# TASK
Take from the entries below the stretch from the line with "This spectrogram has" through the line with "Provide the text", and return it exactly, leaving the pictures out.

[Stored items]
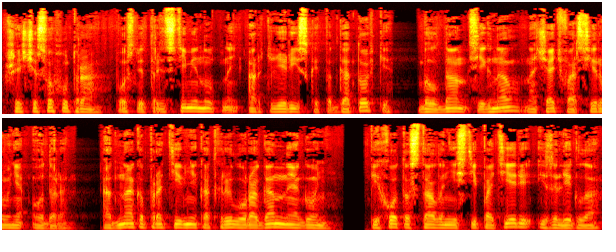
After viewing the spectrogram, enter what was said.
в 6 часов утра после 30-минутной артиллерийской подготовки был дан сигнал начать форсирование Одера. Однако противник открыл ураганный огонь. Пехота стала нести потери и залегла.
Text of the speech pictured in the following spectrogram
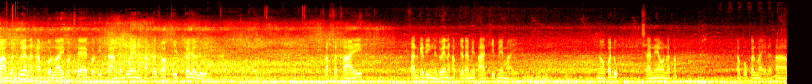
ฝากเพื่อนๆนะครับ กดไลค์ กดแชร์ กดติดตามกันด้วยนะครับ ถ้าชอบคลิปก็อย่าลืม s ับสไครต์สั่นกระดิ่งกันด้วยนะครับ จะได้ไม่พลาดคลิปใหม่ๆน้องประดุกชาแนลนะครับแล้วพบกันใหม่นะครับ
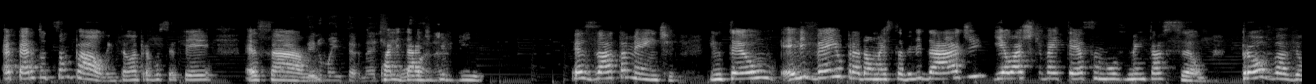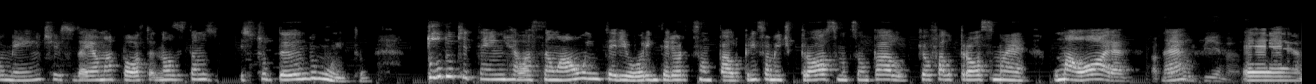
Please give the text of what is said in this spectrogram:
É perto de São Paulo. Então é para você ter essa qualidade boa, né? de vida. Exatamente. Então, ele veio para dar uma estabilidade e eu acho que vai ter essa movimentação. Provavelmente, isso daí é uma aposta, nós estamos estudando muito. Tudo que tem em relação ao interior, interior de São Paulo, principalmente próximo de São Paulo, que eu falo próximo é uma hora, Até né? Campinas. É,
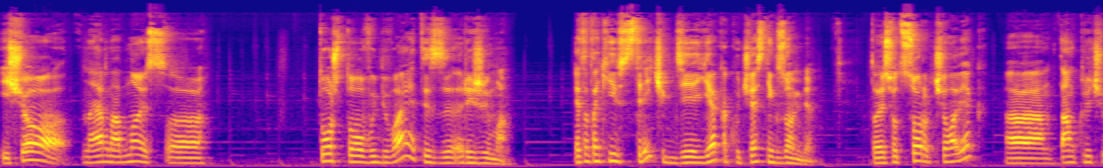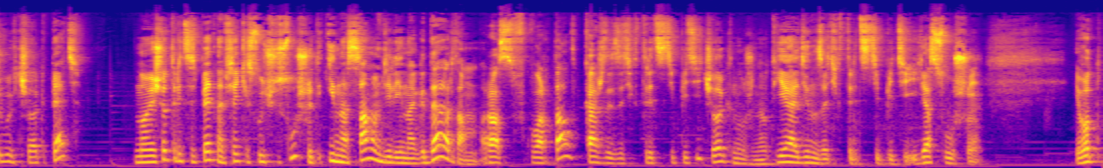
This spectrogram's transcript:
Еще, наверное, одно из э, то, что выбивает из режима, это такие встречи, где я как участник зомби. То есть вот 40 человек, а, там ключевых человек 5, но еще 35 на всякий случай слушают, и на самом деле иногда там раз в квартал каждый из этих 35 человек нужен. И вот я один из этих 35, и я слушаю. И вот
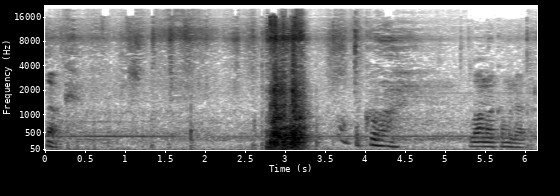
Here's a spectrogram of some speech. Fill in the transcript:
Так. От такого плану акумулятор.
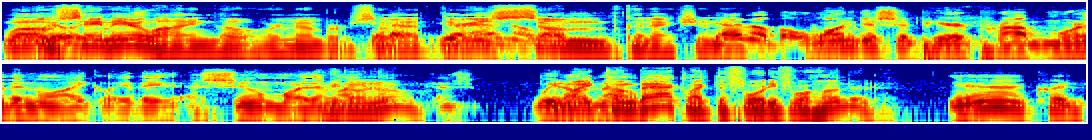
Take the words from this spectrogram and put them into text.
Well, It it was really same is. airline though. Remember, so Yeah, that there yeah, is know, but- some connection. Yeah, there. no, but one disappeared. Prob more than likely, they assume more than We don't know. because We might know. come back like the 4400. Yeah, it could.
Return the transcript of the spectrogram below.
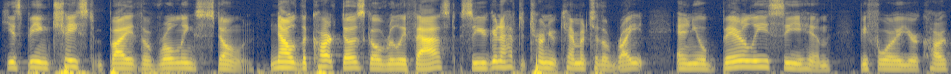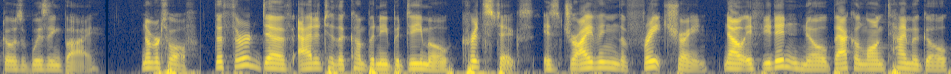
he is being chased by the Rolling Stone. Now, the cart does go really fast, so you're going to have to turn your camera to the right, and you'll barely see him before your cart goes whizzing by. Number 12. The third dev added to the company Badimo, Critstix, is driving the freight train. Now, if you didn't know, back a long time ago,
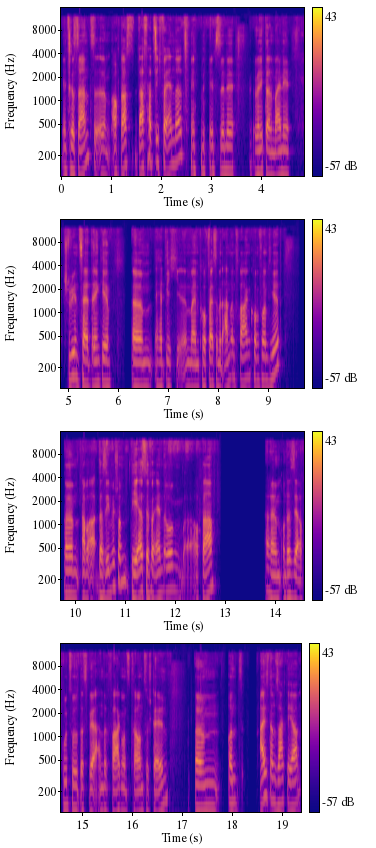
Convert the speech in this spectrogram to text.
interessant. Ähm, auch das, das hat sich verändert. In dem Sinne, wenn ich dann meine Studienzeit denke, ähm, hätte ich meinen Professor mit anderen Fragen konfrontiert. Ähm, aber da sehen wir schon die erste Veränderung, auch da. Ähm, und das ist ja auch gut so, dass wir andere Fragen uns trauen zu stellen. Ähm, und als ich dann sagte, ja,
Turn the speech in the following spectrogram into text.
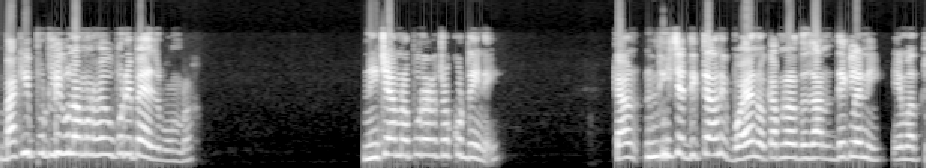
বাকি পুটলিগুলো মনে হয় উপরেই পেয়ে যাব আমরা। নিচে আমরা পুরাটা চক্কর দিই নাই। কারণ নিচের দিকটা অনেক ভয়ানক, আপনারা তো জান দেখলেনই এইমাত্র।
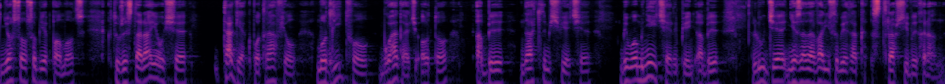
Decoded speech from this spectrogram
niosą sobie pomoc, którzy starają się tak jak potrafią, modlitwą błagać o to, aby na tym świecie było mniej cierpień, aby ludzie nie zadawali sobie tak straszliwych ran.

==

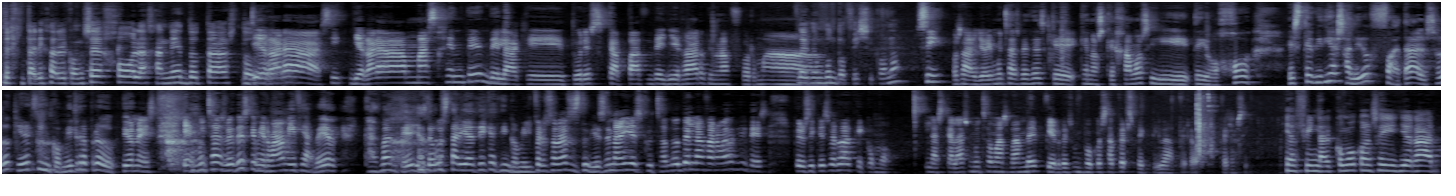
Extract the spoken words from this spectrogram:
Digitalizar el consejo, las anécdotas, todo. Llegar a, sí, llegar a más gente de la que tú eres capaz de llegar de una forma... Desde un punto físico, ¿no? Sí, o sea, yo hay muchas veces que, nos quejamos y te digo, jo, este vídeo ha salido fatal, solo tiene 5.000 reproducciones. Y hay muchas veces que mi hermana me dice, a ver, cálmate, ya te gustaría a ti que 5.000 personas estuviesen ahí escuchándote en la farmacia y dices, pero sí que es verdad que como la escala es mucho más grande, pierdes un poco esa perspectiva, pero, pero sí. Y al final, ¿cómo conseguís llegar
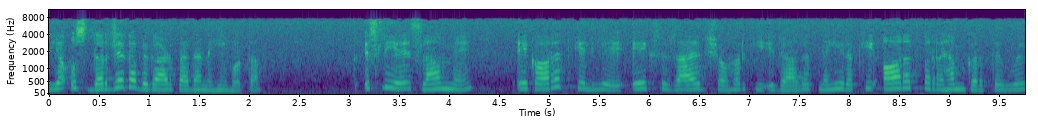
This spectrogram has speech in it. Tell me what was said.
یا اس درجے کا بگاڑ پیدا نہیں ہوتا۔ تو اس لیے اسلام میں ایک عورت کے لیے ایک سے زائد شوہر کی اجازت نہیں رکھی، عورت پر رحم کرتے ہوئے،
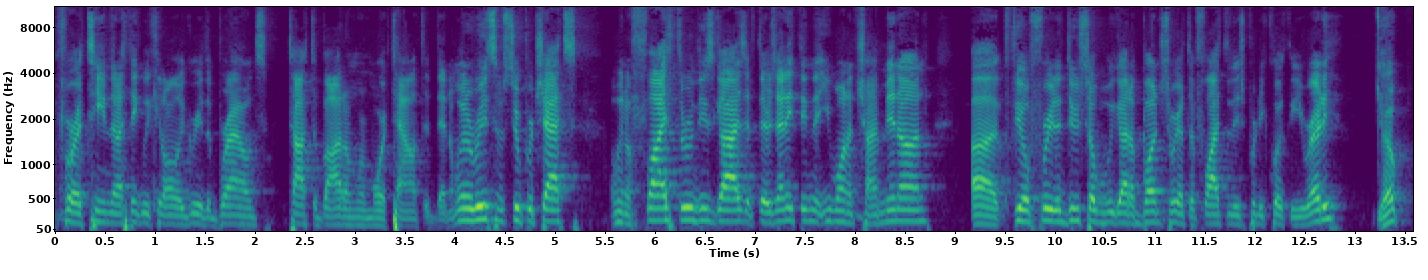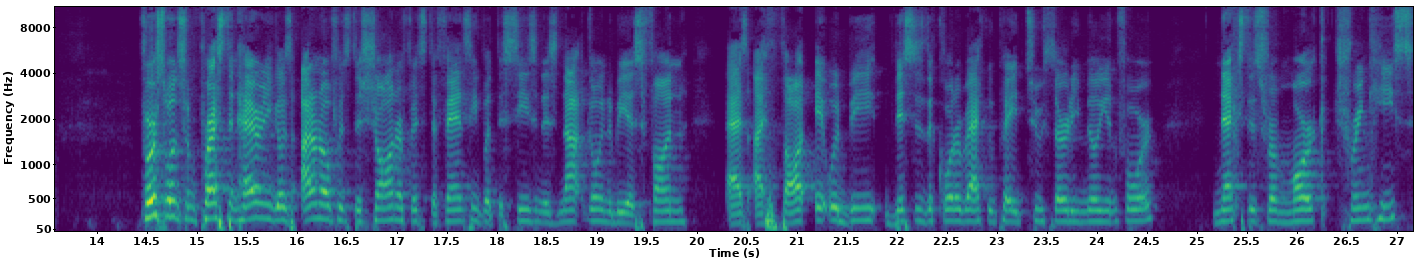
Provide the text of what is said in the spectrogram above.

# TASK RESPONSE
This spectrogram has speech in it. Tell me what was said.
یا اس درجے کا بگاڑ پیدا نہیں ہوتا۔ تو اس لیے اسلام میں ایک عورت کے لیے ایک سے زائد شوہر کی اجازت نہیں رکھی، عورت پر رحم کرتے ہوئے،
Provide the text of what is said in the spectrogram above.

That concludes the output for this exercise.